The Day We Added Ecocide To Our Vocabulary
No longer constrained to the lexicon
of activists and free thinkers,
the word spilled onto the barren shores
of our lips.

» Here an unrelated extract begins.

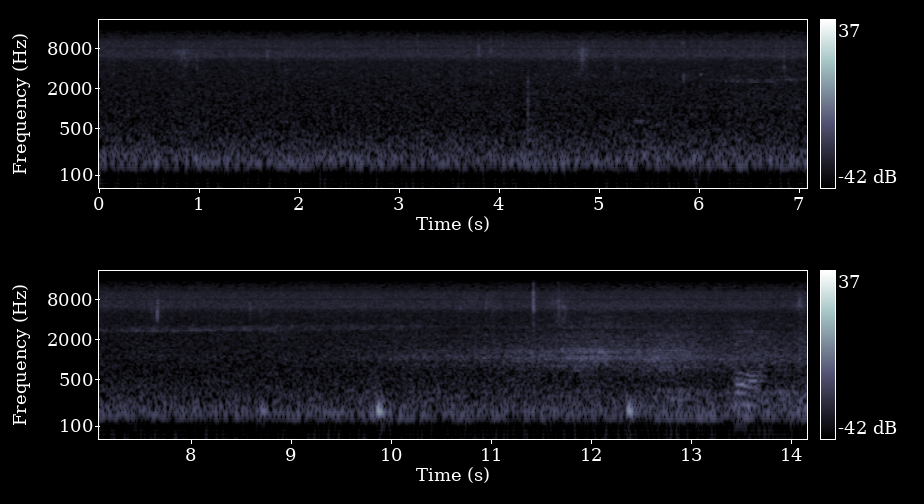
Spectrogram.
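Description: Quiet room tone with faint handling noise of a motorcycle engine cylinder turned over in gloved hands, with a couple of light knocks in the last few seconds.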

No longer content to bomb cities,
blockade countries, or tell indigenous peoples
theirs is only an imagined community,
the guilt of our disaster attacks an entire ecosystem,
from the invisible plankton suspended in the Gulf
to the surprised citizens sitting at the top
of the food chain in Michigan.
Then came the biggest surprise
that wasn’t a surprise at all.
One by one we learned to name our excuses,
our sour justifications: it doesn’t affect me.
I’m not part of the problem.
The day we added ecocide to our vocabulary
was the same day we put our erasers
to work scrubbing the page clean,
packing our mouths with booms of human hair.
With every soft syllable we restricted
our taxonomic footprint, sealed ourselves
off from the disappearing species with
every dome and cap available.
Our indignation closed like a fist
we shook and shook for days into the emptiness.
Soon enough we loosened our grip,
put the key back into the ignition.
The scope of our responsibility shriveled
like a spider held over an open flame.
Andrew Rihn is the author of several slim volumes of poetry, including Outside the Clinic (Unlikely Stories) and the chapbook The Rust Belt MRI (Pudding House). Online, he can be found at the website Midwestern Sex Talk. In person, he can be found in Canton, OH.